### Goal of the exercise
Verbatim copy without images: return all of the data as it stands.

### Given information
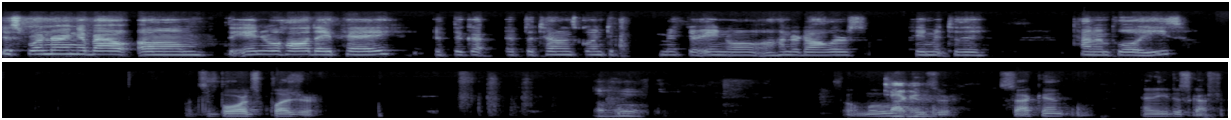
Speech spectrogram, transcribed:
just wondering about, um, the annual holiday pay, if the, if the town is going to make their annual hundred dollars payment to the town employees. What's the board's pleasure? So moved. So move. Second. Is there Second, any discussion?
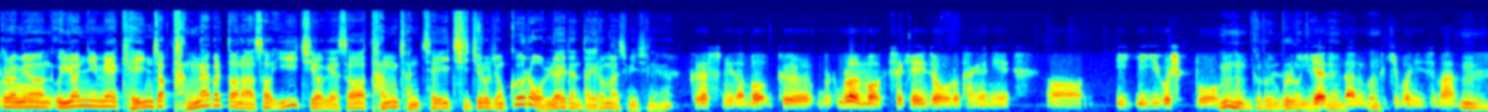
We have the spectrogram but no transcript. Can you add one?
그러면 의원님의 개인적 당락을 떠나서 이 지역에서 당 전체의 지지를 좀 끌어올려야 된다 이런 말씀이시네요. 그렇습니다. 뭐 그 물론 뭐 제 개인적으로 당연히 어 이, 기고 싶고 음, 물론 이겨야 네. 된다는 것도 음. 기본이지만 음.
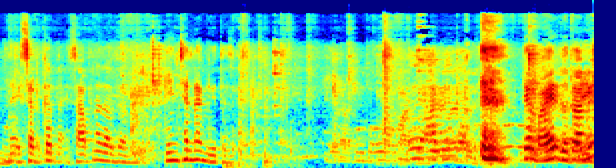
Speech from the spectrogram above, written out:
नाही सटकत नाही. साप नाही जाऊ आम्ही. टेन्शन नाही घेऊ त्याचं. ते बाहेर घेतो आम्ही.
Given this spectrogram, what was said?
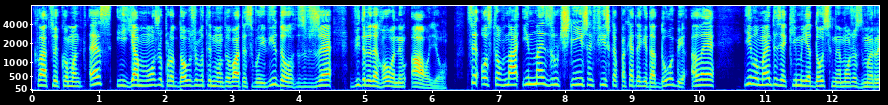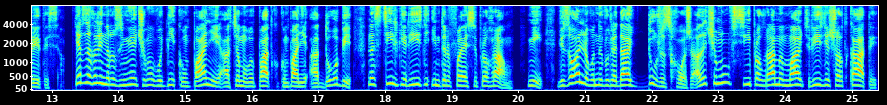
клацаю Command S, і я можу продовжувати монтувати свої відео з вже відредагованим аудіо. Це основна і найзручніша фішка пакета від Adobe, але є моменти, з якими я досі не можу змиритися. Я взагалі не розумію, чому в одній компанії, а в цьому випадку компанії Adobe, настільки різні інтерфейси програм. Ні, візуально вони виглядають дуже схоже, але чому всі програми мають різні шорткати?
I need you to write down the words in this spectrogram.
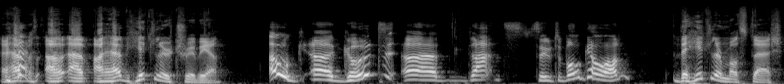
I have I, I have Hitler trivia. Oh, uh, good. Uh, that's suitable. Go on the Hitler mustache,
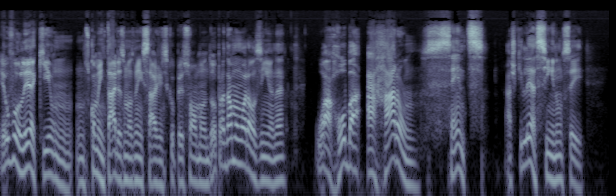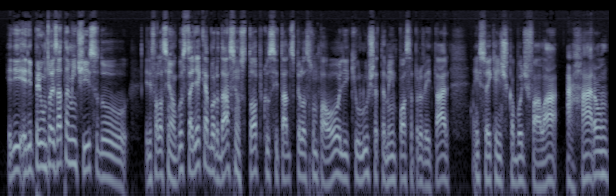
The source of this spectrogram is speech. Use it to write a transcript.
Eu vou ler aqui um, uns comentários, umas mensagens que o pessoal mandou para dar uma moralzinha, né? O arroba Aharon Sents Acho que lê assim, não sei. Ele, ele perguntou exatamente isso do. Ele falou assim: ó, gostaria que abordassem os tópicos citados pela Sampaoli, que o Lucha também possa aproveitar. É isso aí que a gente acabou de falar. Arraram.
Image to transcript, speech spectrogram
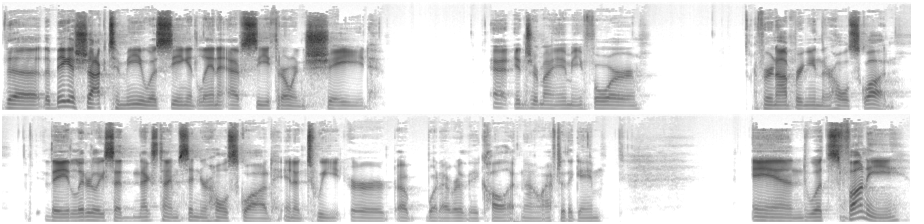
the the biggest shock to me was seeing Atlanta FC throwing shade at Inter Miami for for not bringing their whole squad. They literally said next time send your whole squad in a tweet or a, whatever they call it now after the game. And what's funny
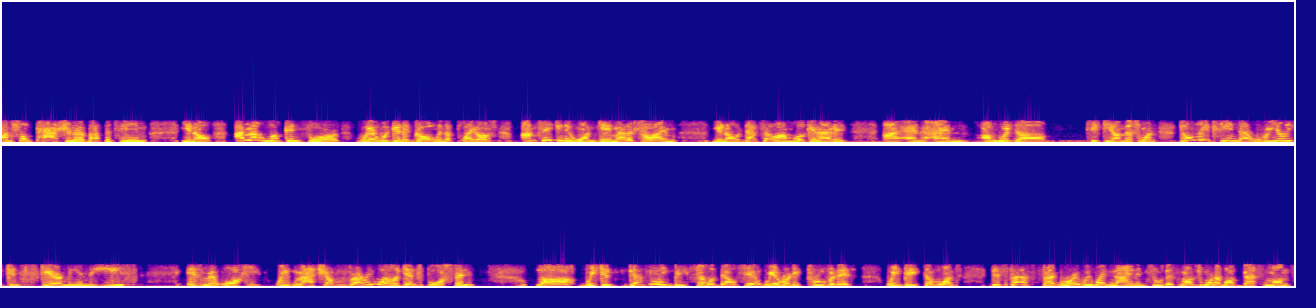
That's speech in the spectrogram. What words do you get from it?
I'm so passionate about the team. You know, I'm not looking for where we're going to go in the playoffs. I'm taking it one game at a time. You know, that's how I'm looking at it. I, and and I'm with uh, Tiki on this one. The only team that really can scare me in the East is Milwaukee. We match up very well against Boston. Uh, we can definitely beat Philadelphia. We already proven it. We beat them once. This past February, we went nine and two this month. It's one of our best months.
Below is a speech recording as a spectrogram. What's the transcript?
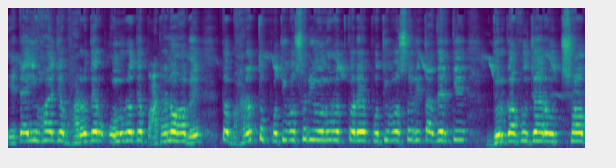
এটাই হয় যে ভারতের অনুরোধে পাঠানো হবে, তো ভারত তো প্রতি বছরই অনুরোধ করে, প্রতি বছরই তাদেরকে দুর্গাপূজার উৎসব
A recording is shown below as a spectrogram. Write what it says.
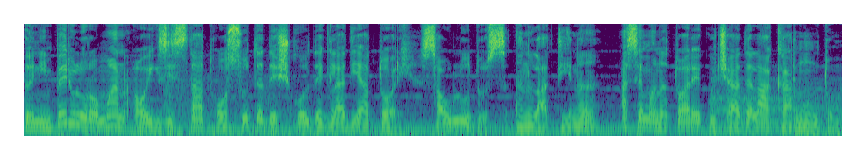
În Imperiul Roman au existat 100 de școli de gladiatori, sau ludus, în latină, asemănătoare cu cea de la Carnuntum.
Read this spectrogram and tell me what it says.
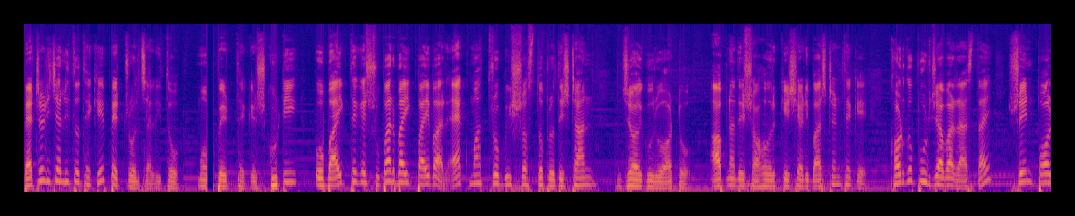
ব্যাটারি চালিত থেকে পেট্রোল চালিত, মোপেড থেকে স্কুটি ও বাইক থেকে সুপার বাইক পাইবার একমাত্র বিশ্বস্ত প্রতিষ্ঠান জয়গুরু অটো। আপনাদের শহর কেশিয়ারি বাসস্ট্যান্ড থেকে খড়গপুর যাবার রাস্তায় সেন্ট পল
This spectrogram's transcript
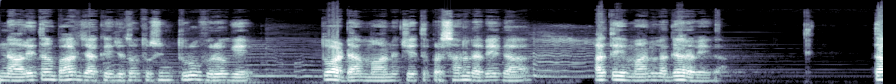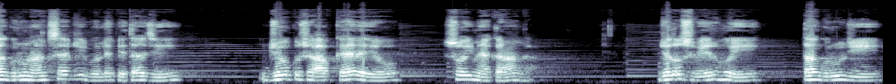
ਨਾਲੇ ਤਾਂ ਬਾਹਰ ਜਾ ਕੇ ਜਦੋਂ ਤੁਸੀਂ ਤੁਰੋ ਫਿਰੋਗੇ, ਤੁਹਾਡਾ ਮਨ ਚਿੱਤ ਪ੍ਰਸੰਨ ਰਹੇਗਾ ਅਤੇ ਮਨ ਲੱਗਾ ਰਹੇਗਾ। ਤਾਂ ਗੁਰੂ ਨਾਨਕ ਸਾਹਿਬ ਜੀ ਬੋਲੇ, ਪਿਤਾ ਜੀ, ਜੋ ਕੁਝ ਆਪ ਕਹਿ ਰਹੇ ਹੋ ਸੋ ਹੀ ਮੈਂ ਕਰਾਂਗਾ। ਜਦੋਂ ਸਵੇਰ ਹੋਈ, ਤਾਂ ਗੁਰੂ ਜੀ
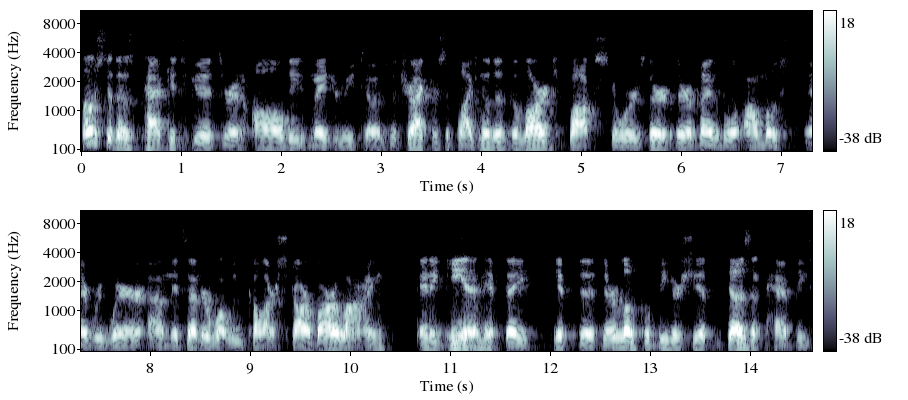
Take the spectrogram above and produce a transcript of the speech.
Most of those packaged goods are in all these major retailers. The tractor supplies, you know, the, the large box stores, they're they're available almost everywhere. Um, it's under what we would call our Star Bar line. And again, if they if the, their local dealership doesn't have these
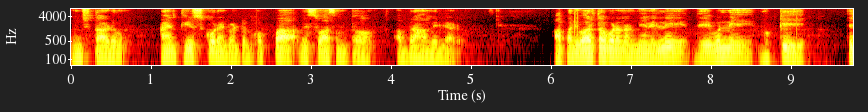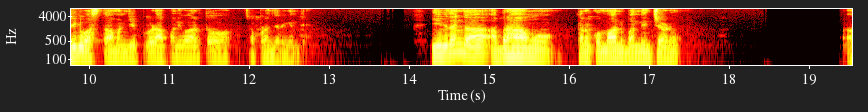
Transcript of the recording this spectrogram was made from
ఉంచుతాడు. ఆయన తీసుకోవడమైనటువంటి గొప్ప విశ్వాసంతో అబ్రహాం వెళ్ళాడు. ఆ పనివారితో కూడా నన్ను మేము వెళ్ళి దేవుణ్ణి మొక్కి తిరిగి వస్తామని చెప్పి కూడా ఆ పనివారితో చెప్పడం జరిగింది. ఈ విధంగా అబ్రహాము తన కుమారుని బంధించాడు. ఆ,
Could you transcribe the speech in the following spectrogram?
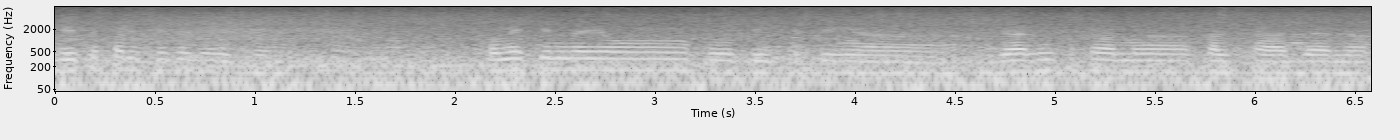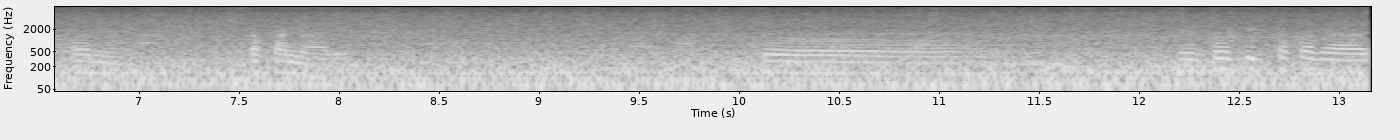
Dito pa rin sila guys. eh. Kumitin na yung tubig kasi nga galing ko sa mga kalsada na ano, sa kanal. So, yung tubig sa kanal,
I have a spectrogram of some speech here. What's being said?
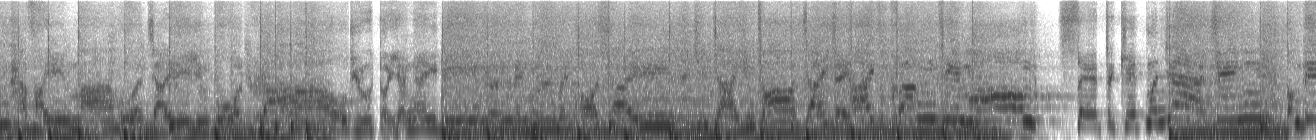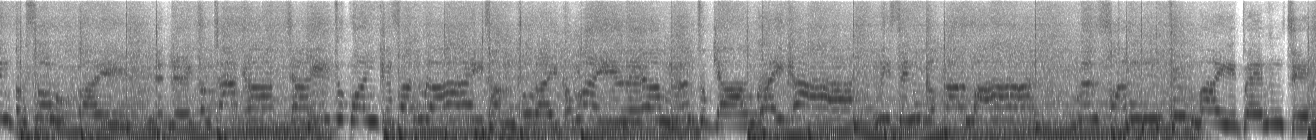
ำค่าไฟมาหัวใจยิ่งปวดร้าวอยู่ตัวยังไงดีเงินในมือไม่พอใช้ยิ่งจ่ายยิ่งท้อใจใจหายทุกครั้งที่ม ศรษฐกิจมันแย่จริง ต้องดิ้นต้องสู้ไปเหน็ดเหนื่อยต้องท้าขาดใจทุกวันคือฝันร้ายทำเท่าไรก็ไม่เหลือเหมือนทุกอย่างไร้ค่าหนี่สินก็ตามมาเหมือนฝันที่ไม่เป็นจริง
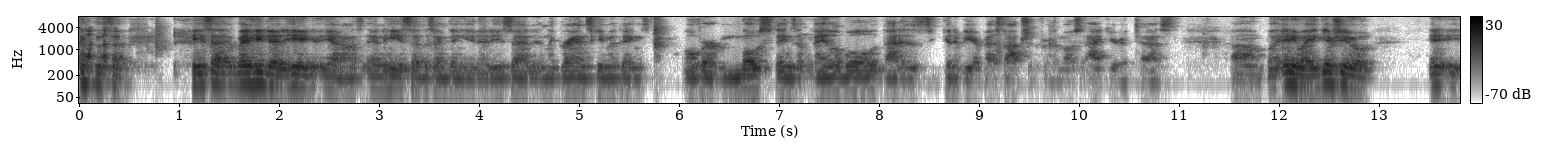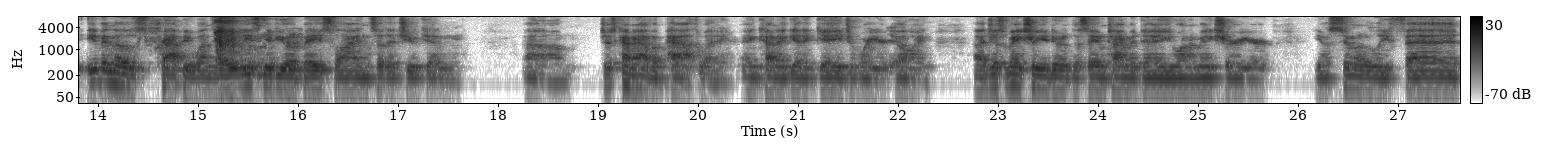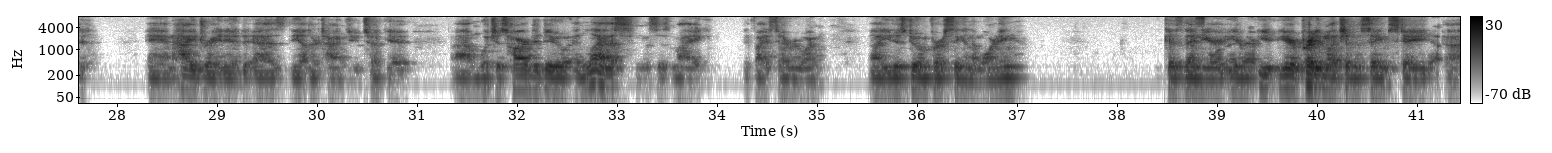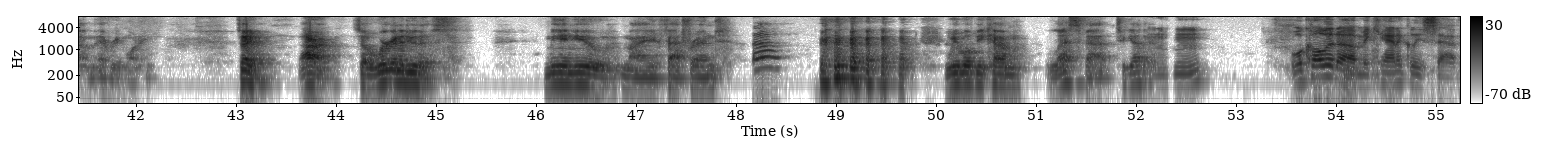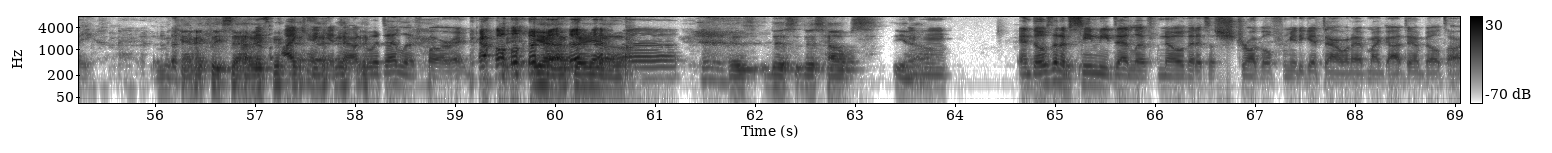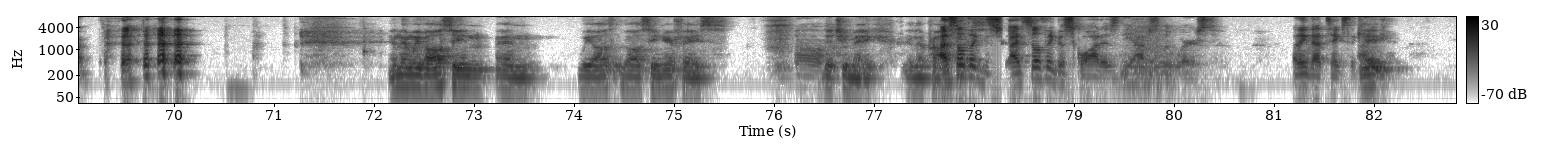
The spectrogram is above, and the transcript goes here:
he said, but he did. He, you know, and he said the same thing you did. He said, in the grand scheme of things, over most things available, that is going to be your best option for the most accurate test. Um, but anyway, it gives you, e- even those crappy ones, they at least give you a baseline so that you can um, just kind of have a pathway and kind of get a gauge of where you're Yeah. going. Uh, just make sure you do it at the same time of day. You want to make sure you're, you know, similarly fed and hydrated as the other times you took it, um, which is hard to do unless, and this is my advice to everyone, uh, you just do them first thing in the morning, because then That's you're you're you- you're pretty much in the same state um, every morning. So anyway, all right, so we're gonna do this. Me and you, my fat friend, Ah. we will become less fat together, Mhm. We'll call it uh, mechanically savvy. mechanically savvy. I can't get down to a deadlift bar right now. Yeah, there you go. This this this helps, you know. Mhm. And those that have seen me deadlift know that it's a struggle for me to get down when I have my goddamn belt on. And then we've all seen, and we all we've all seen your face Oh. that you make in the process. I still think the, I still think the squat is the absolute worst. I think that takes the cake. I,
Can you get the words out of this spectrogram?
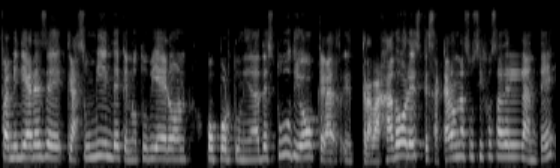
familiares de clase humilde que no tuvieron oportunidad de estudio, eh, trabajadores que sacaron a sus hijos adelante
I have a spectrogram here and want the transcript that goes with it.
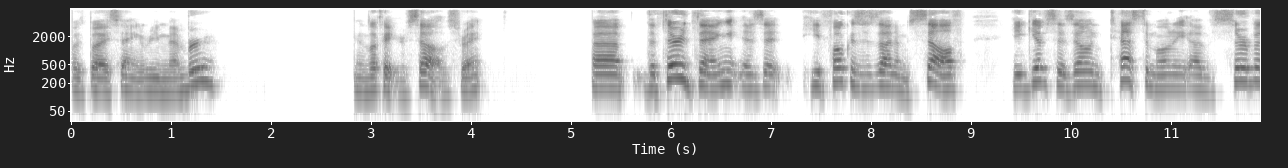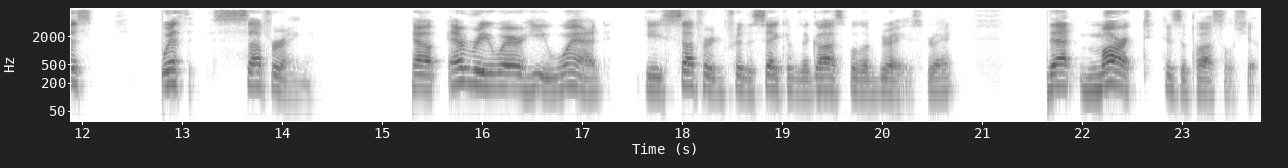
was by saying, remember and look at yourselves, right? Uh, the third thing is that he focuses on himself. He gives his own testimony of service with suffering. Now, everywhere he went, he suffered for the sake of the gospel of grace, right? That marked his apostleship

### Exercise solution
Speech spectrogram, transcribed:
just wondering about, um, the annual holiday pay, if the, if the town is going to make their annual hundred dollars payment to the town employees. What's the board's pleasure? So moved. So move. Second. Is there Second, any discussion?
We have the spectrogram but no transcript. Can you add one?
그러면 의원님의 개인적 당락을 떠나서 이 지역에서 당 전체의 지지를 좀 끌어올려야 된다 이런 말씀이시네요. 그렇습니다. 뭐 그 물론 뭐 제 개인적으로 당연히 어 이, 기고 싶고 음, 물론 이겨야 네. 된다는 것도 음. 기본이지만 음.
Speech from the spectrogram above, written out:
नाही सटकत नाही. साप नाही जाऊ आम्ही. टेन्शन नाही घेऊ त्याचं. ते बाहेर घेतो आम्ही.
Given this spectrogram, what was said?
клацаю Command S, і я можу продовжувати монтувати свої відео з вже відредагованим аудіо. Це основна і найзручніша фішка пакета від Adobe, але є моменти, з якими я досі не можу змиритися. Я взагалі не розумію, чому в одній компанії, а в цьому випадку компанії Adobe, настільки різні інтерфейси програм. Ні, візуально вони виглядають дуже схоже, але чому всі програми мають різні шорткати?
I need you to write down the words in this spectrogram.
I have I, I have Hitler trivia. Oh, uh, good. Uh, that's suitable. Go on the Hitler mustache,
The source of this spectrogram is speech. Use it to write a transcript.
Eu vou ler aqui um, uns comentários, umas mensagens que o pessoal mandou para dar uma moralzinha, né? O arroba Aharon Sents Acho que lê assim, não sei. Ele, ele perguntou exatamente isso do. Ele falou assim: ó, gostaria que abordassem os tópicos citados pela Sampaoli, que o Lucha também possa aproveitar. É isso aí que a gente acabou de falar. Arraram.
Image to transcript, speech spectrogram
the the biggest shock to me was seeing Atlanta FC throwing shade at Inter Miami for for not bringing their whole squad. They literally said next time send your whole squad in a tweet or a, whatever they call it now after the game. And what's funny
That's speech in the spectrogram. What words do you get from it?
I'm so passionate about the team. You know, I'm not looking for where we're going to go in the playoffs. I'm taking it one game at a time. You know, that's how I'm looking at it. I, and and I'm with uh, Tiki on this one. The only team that really can scare me in the East is Milwaukee. We match up very well against Boston. Uh, we can definitely beat Philadelphia. We already proven it. We beat them once. This past February, we went nine and two this month. It's one of our best months.
Below is a speech recording as a spectrogram. What's the transcript?
এটাই হয় যে ভারতের অনুরোধে পাঠানো হবে, তো ভারত তো প্রতি বছরই অনুরোধ করে, প্রতি বছরই তাদেরকে দুর্গাপূজার উৎসব
A recording is shown below as a spectrogram. Write what it says.
În Imperiul Roman au existat 100 de școli de gladiatori, sau ludus, în latină, asemănătoare cu cea de la Carnuntum.
Read this spectrogram and tell me what it says.
ব্যাটারি চালিত থেকে পেট্রোল চালিত, মোপেড থেকে স্কুটি ও বাইক থেকে সুপার বাইক পাইবার একমাত্র বিশ্বস্ত প্রতিষ্ঠান জয়গুরু অটো। আপনাদের শহর কেশিয়ারি বাসস্ট্যান্ড থেকে খড়গপুর যাবার রাস্তায় সেন্ট পল
This spectrogram's transcript
ਨਾਲੇ ਤਾਂ ਬਾਹਰ ਜਾ ਕੇ ਜਦੋਂ ਤੁਸੀਂ ਤੁਰੋ ਫਿਰੋਗੇ, ਤੁਹਾਡਾ ਮਨ ਚਿੱਤ ਪ੍ਰਸੰਨ ਰਹੇਗਾ ਅਤੇ ਮਨ ਲੱਗਾ ਰਹੇਗਾ। ਤਾਂ ਗੁਰੂ ਨਾਨਕ ਸਾਹਿਬ ਜੀ ਬੋਲੇ, ਪਿਤਾ ਜੀ, ਜੋ ਕੁਝ ਆਪ ਕਹਿ ਰਹੇ ਹੋ ਸੋ ਹੀ ਮੈਂ ਕਰਾਂਗਾ। ਜਦੋਂ ਸਵੇਰ ਹੋਈ, ਤਾਂ ਗੁਰੂ ਜੀ
Take the spectrogram above and produce a transcript of the speech.
Most of those packaged goods are in all these major retailers. The tractor supplies, you know, the, the large box stores, they're they're available almost everywhere. Um, it's under what we would call our Star Bar line. And again, if they if the, their local dealership doesn't have these
Transcript of the recording this spectrogram was made from
ఉంచుతాడు. ఆయన తీసుకోవడమైనటువంటి గొప్ప విశ్వాసంతో అబ్రహాం వెళ్ళాడు. ఆ పనివారితో కూడా నన్ను మేము వెళ్ళి దేవుణ్ణి మొక్కి తిరిగి వస్తామని చెప్పి కూడా ఆ పనివారితో చెప్పడం జరిగింది. ఈ విధంగా అబ్రహాము తన కుమారుని బంధించాడు. ఆ,
Could you transcribe the speech in the following spectrogram?
Dito pa rin sila guys. eh. Kumitin na yung tubig kasi nga galing ko sa mga kalsada na ano, sa kanal. So, yung tubig sa kanal,
I have a spectrogram of some speech here. What's being said?
ำค่าไฟมาหัวใจยิ่งปวดร้าวอยู่ตัวยังไงดีเงินในมือไม่พอใช้ยิ่งจ่ายยิ่งท้อใจใจหายทุกครั้งที่ม ศรษฐกิจมันแย่จริง ต้องดิ้นต้องสู้ไปเหน็ดเหนื่อยต้องท้าขาดใจทุกวันคือฝันร้ายทำเท่าไรก็ไม่เหลือเหมือนทุกอย่างไร้ค่าหนี่สินก็ตามมาเหมือนฝันที่ไม่เป็นจริง
The spectrogram is above, and the transcript goes here:
he said, but he did. He, you know, and he said the same thing you did. He said, in the grand scheme of things, over most things available, that is going to be your best option for the most accurate test. Um, but anyway, it gives you, e- even those crappy ones, they at least give you a baseline so that you can um, just kind of have a pathway and kind of get a gauge of where you're Yeah. going. Uh, just make sure you do it at the same time of day. You want to make sure you're, you know, similarly fed and hydrated as the other times you took it, um, which is hard to do unless, and this is my advice to everyone, uh, you just do them first thing in the morning, because then That's you're you're you- you're pretty much in the same state um, every morning. So anyway, all right, so we're gonna do this. Me and you, my fat friend, Ah. we will become less fat together, Mhm. We'll call it uh, mechanically savvy. mechanically savvy. I can't get down to a deadlift bar right now. Yeah, there you go. This this this helps, you know. Mhm. And those that have seen me deadlift know that it's a struggle for me to get down when I have my goddamn belt on. And then we've all seen, and we all we've all seen your face Oh. that you make in the process. I still think the, I still think the squat is the absolute worst. I think that takes the cake. I,
Can you get the words out of this spectrogram?
familiares de clase humilde que no tuvieron oportunidad de estudio, eh, trabajadores que sacaron a sus hijos adelante
I have a spectrogram here and want the transcript that goes with it.
was by saying, remember and look at yourselves, right? Uh, the third thing is that he focuses on himself. He gives his own testimony of service with suffering. Now, everywhere he went, he suffered for the sake of the gospel of grace, right? That marked his apostleship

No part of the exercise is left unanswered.